It is difficult to track a wake centerline in the curled wake model and the
LES. The curled wake is characterized by a complex three-dimensional
structure and a wake center is not really descriptive of this mechanism,
especially in the near wake. Figure

We now test the proposed model inside the FLORIS framework

First, we run a case of two turbines aligned with the flow and the upstream
turbine is yawed by 25

Now, we present results for three turbines aligned with the upstream turbine
yawed 25

Table

Power percentage improvements for the cases with and without steering for the Gaussian model, curled wake model, and SOWFA.

The curled wake model provides improvements in predicting power gains for more than two turbines in a row. This outcome is because the vortices from the first turbine are propagated downstream. However, because the vortices do not decay in time, the power may be overpredicted.

The key differences between the model and simulations can be summarized as
follows:

The vortices caused by the curl effect in the model do not change their position and do not decay. In reality, these vortices induce motion on each other and are advected by the free-stream flow, which may have a lateral component.

The turbulence model does not take into account the wind turbine wake. It can only take into account the turbulence from the atmospheric boundary layer background flow. This is why the wake decays faster in the large-eddy simulations compared to the model.

The vortices in the model do not decay with downstream distance. In reality, vortices decay because of the radial diffusion of tangential momentum.

The model does not take into account all the nonlinear interactions present in the simulation. For this reason, the model is only able to capture the behavior of the larger scales, and hence, not all the details of the flow (such as the deformation of the vortices) can be captured.

A new model has been proposed to study the aerodynamics of the curled wake.
The model solves a linearized version of the Navier–Stokes momentum equation
with the curl effect added as a collection of vortices with an elliptic
distribution shed from the rotor plane. The main difference between the model
presented and the Gaussian models from

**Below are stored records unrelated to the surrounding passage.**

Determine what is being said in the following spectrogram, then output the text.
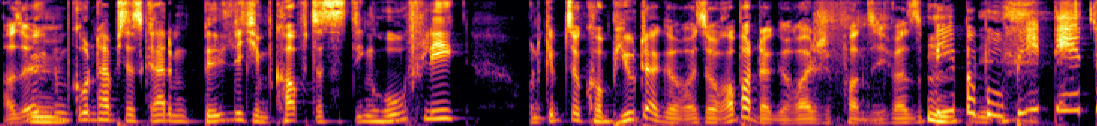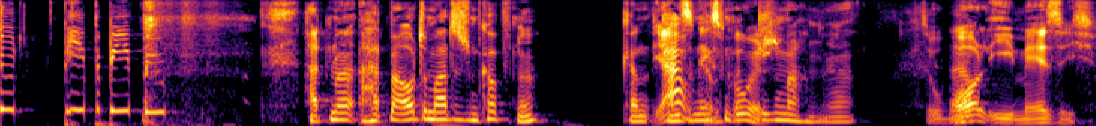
Aus Mhm. irgendeinem Grund habe ich das gerade bildlich im Kopf, dass das Ding hochfliegt und gibt so Computergeräusche, so Robotergeräusche von sich. Weil so Hm. piep, piep, piep, piep, piep, piep. Hat man, hat man automatisch im Kopf, ne? Kann, Ja, kannst du nichts komisch. gegen machen, ja. So Wall-E-mäßig.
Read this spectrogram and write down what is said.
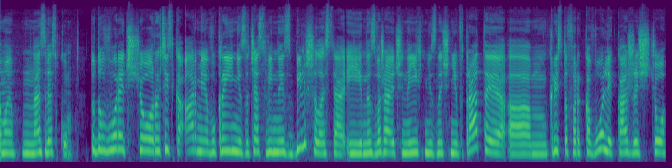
А на зв'язку. Тут говорять, що російська армія в Україні за час війни збільшилася, і незважаючи на їхні значні втрати, ем, Крістофер Каволі каже, що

The model has the ability to include several features of the wake including effects due to yaw (“curl”), wake rotation, a boundary layer profile, and turbulence modeling. The model has been implemented and tested to reproduce curled wake profiles. Good agreement is observed when comparing the model to large-eddy simulations of flow past a yawed turbine using an actuator disk/line model. The model was implemented and tested using the FLORIS framework. Good agreement was observed in predicting power extraction by yawing the first turbine in a row of two and three turbines. We observe that the effects of the vortices shed by a yawed turbine propagate for downstream distances longer than the separation between two turbines. This means that a yawed turbine can be used to redirect not only its own wake but the wake of other downstream turbines as well. Also, we note that the shed vortices allow for spanwise velocity components, which are vital when considering wake redirection and wind farm controls. The vortices generated are not limited to only yawing, as they can also be used for tilt and combinations of tilt and yaw. This work sets a foundation for a simplified wake steering model to be used in a more general wind farm control-oriented framework. Future work consists of improving the curled wake model with emphasis on implementing a robust decay model for the vortices and comparing the model to experimental data.

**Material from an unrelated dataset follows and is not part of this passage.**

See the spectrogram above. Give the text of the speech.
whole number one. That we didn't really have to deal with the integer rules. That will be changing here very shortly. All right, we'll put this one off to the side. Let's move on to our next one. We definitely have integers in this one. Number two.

This code is currently under development and not publicly available yet. Information can be obtained in the meantime from the corresponding author.

The authors declare that they have no conflict of interest.

The authors would like to acknowledge Charles Meneveau and Patrick Hawbecker for suggestions on turbulent modeling in the atmospheric boundary layer and Patrick Moriarty for providing wind turbine aerodynamics insights. Simulations for the NREL code SOWFA were performed using the National Renewable Energy Laboratory's Peregrine high-performance computing system. Numerical implementation and plots were done using Python with NumPy, Matplotlib, and SciPy libraries. Edited by: Jens Nørkær Sørensen Reviewed by: three anonymous referees